He was born in England and moved to Canada in 1911. He settled in Victoria, British Columbia where he found work as a bookkeeper for the Victoria Brewing Company eventually becoming manager of the company even though he was a tea-totaller.

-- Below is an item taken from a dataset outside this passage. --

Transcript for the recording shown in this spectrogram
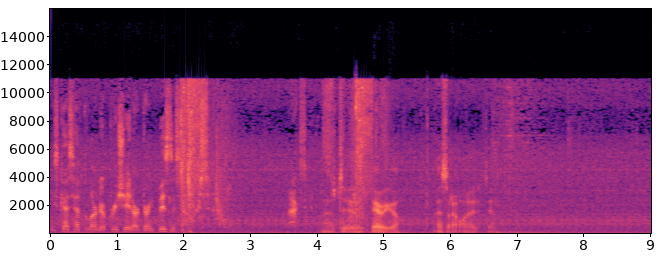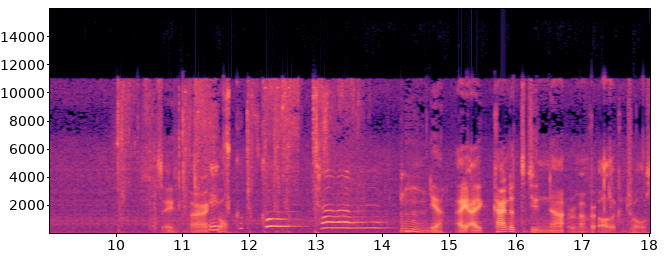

Anscomb entered provincial politics and was elected to the British Columbia Legislative Assembly in the 1933 provincial election as an Independent (the Conservatives had decided not to run in the election) and re-elected in 1937 as a Conservative. The Conservatives joined the ruling Liberals to form a coalition government led by John Hart following the 1941 provincial election. Following the death of Conservative leader Royal Lethington Maitland in 1946 Anscomb became Conservative leader and Deputy Premier as well as Finance Minister. A fiscal conservative, Anscomb introduced British Columbia's provincial sales tax at a rate of 3% in 1948. When Hart retired in 1947 the Conservatives wanted Anscomb to succeed him as Premier of British Columbia but the Liberals had more seats in the legislature and insisted that the Premier should remain a Liberal resulting in the appointment of Byron Johnson as premier. The conflict strained relations between Johnson and Anscomb and their parties in the subsequent coalition. The Conservatives were riven into three factions, one led by W.A.C. Bennett called for the Tories and Liberals to fuse into a single party, a second faction supported the status quo and a third wanted the Conservatives to leave the coalition. The Liberals, meanwhile, began to doubt the need to continue the coalition rather than govern on their own. The coalition was re-elected in the 1949 provincial election winning 39 seats against 7 for the Co-operative Commonwealth Federation opposition. Growing divisions within the Conservative Party resulted in Anscomb's leadership and the party's continuation in the coalition being unsuccessfully challenged at the 1950 party convention. W.A.C. Bennett, who was now in the anti-coalition faction, quit the party and crossed the floor to join and eventually led the British Columbia Social Credit Party.
In October 1951, the Liberal Party decided to dissolve the coalition and Premier Johnson dismissed his Conservative ministers including Anscomb and continued as a minority government with Anscomb as Leader of the Opposition beginning in February 1952. The government soon collapsed and in the ensuing 1952 provincial election the Liberals were reduced to 6 seats, the Conservatives to 4 and Johnson and Anscomb both lost their seats while the Social Credit Party was able to form a government under Bennett that would rule the province for the next two decades.
- Herbert Anscomb, Oak Bay Encyclopedia
- Hans J. Michelmann, David E. Smith, Cristine De Clercy Continuity And Change in Canadian Politics: Essays in Honour of David E. Smith, University of Toronto Press (2006), page 184